SAs share forensic science expertise with Georgian MP

  • Published
  • By Thomas Brading
  • Office of Special Investigations Public Affairs

Two Office of Special Investigations special agents, experts in forensic science, recently participated in a crime scene exchange with the Georgian Military Police during a two-day event filled with hands-on exercises. 

Special Agents Emily Leggett and Michael Buckley, forensic science consultants assigned to the 4th Field Investigations Squadron in Vogelweh Cantonment, Germany, interacted with more than 50 Georgian MPs and members from the U.S. Embassy Force Protection Detachment in Georgia. 

“The exchange allowed participants an opportunity to share critical skills and knowledge with one another and increase their ability to successfully process and document crime scenes,” said Special Agent Mark Ryan, FPD, Tbilisi, Georgia.  

Leggett and Buckley started the event by discussing the basic elements of crime scenes, from processing techniques to documentation standards and then moved on to specific team roles while processing a crime scene and the importance of documentation through photographs, sketches and notes. 

“[The exchange] was an all-around fantastic event and a great opportunity to show the growing partnership between FPD and our Georgian counterparts,” Ryan said. 

The exchange covered the importance of entry control logs, identifying and collecting items with potential evidentiary value, evidence preservation and collection, crime scene roles, using a photographer and sketching a crime scene. 

“Participation in the exchange program with American counterparts was very interesting and beneficial for both parties,” said Giorgi Zakariadze, Military Police Regional Main Dept. of Operative Monitoring senior inspector. “It was a good sample of sharing professional knowledge and experience and at the same time building the new professional cooperation between both parties.”  

U.S.-Georgian joint exercises continue to play an important role in the region with bi-annual events such as Noble Partner and Agile Spirit taking center stage. 

“Exercises like Noble Partner continue to demonstrate that the U.S. and its partners are stronger together and highlight the U.S. commitment to stability and security in the region,” Ryan said. 

The crime scene exchange included small group exercises, with Georgian MPs mixing with AFOSI forensic science consultants to evaluate mock crime scenes. 

During evaluations, each group walked through how they would process the crime scene, what resources they would use, and where the FPD or Defense Department might be needed. As a result, the organizations exchanged a great deal of information about crime scenes and learned from one another about different methods used when responding to a crime scene. 

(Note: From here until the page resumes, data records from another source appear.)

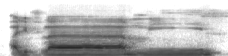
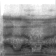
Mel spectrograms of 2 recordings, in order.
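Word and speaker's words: الم: Bukan alama, ya, bacanya kan, bukan alama, enggak, tetapi alif lam mim gitu kan, sama dengan Kaf, ha, ya, ain, sod.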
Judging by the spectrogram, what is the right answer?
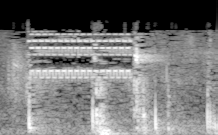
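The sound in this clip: A telephone rings with one bright, high electronic trill lasting about a second, followed by a few dull thumps and no talk.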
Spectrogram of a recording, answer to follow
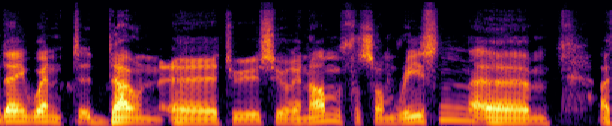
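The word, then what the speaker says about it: Suriname: South America and there was one colony called Surinam there uh I don't know how it's pronounced in in in in English but Surinam s u uh r i uh n a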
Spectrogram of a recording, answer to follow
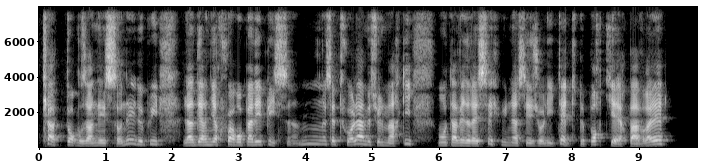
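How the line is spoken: Laughing. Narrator (French): fit en riant

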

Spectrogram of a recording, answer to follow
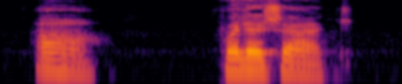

“The FPD’s principal mission is to detect and warn of threats to DoD-sponsored personnel and resources in transit in Georgia, and the partnership between the Georgian MP and FPD has been vital to ensuring mission success,” Ryan said. “The Georgian MPs' professionalism and expertise have been demonstrated time and time again.” 

The hands-on mock crime scenes encouraged interaction and feedback on information previously discussed.  

“The mock crime scene scenarios helped participants practice their skills identifying and collecting evidence,” Ryan said. “This exchange cultivates an understanding of how each law enforcement agency examines and works through crime scenes and will protect U.S. service members as they continue to participate in Noble Partner and Agile Spirit” 

OSI FSCs completed two similar Crime Scene Exchanges in 2022, with teams from Kenya and Turkey. Looking ahead to 2023, OSI officials hope to continue to strengthen partnerships within the 4th FIS area of responsibility, which includes Europe, Africa and the Middle East.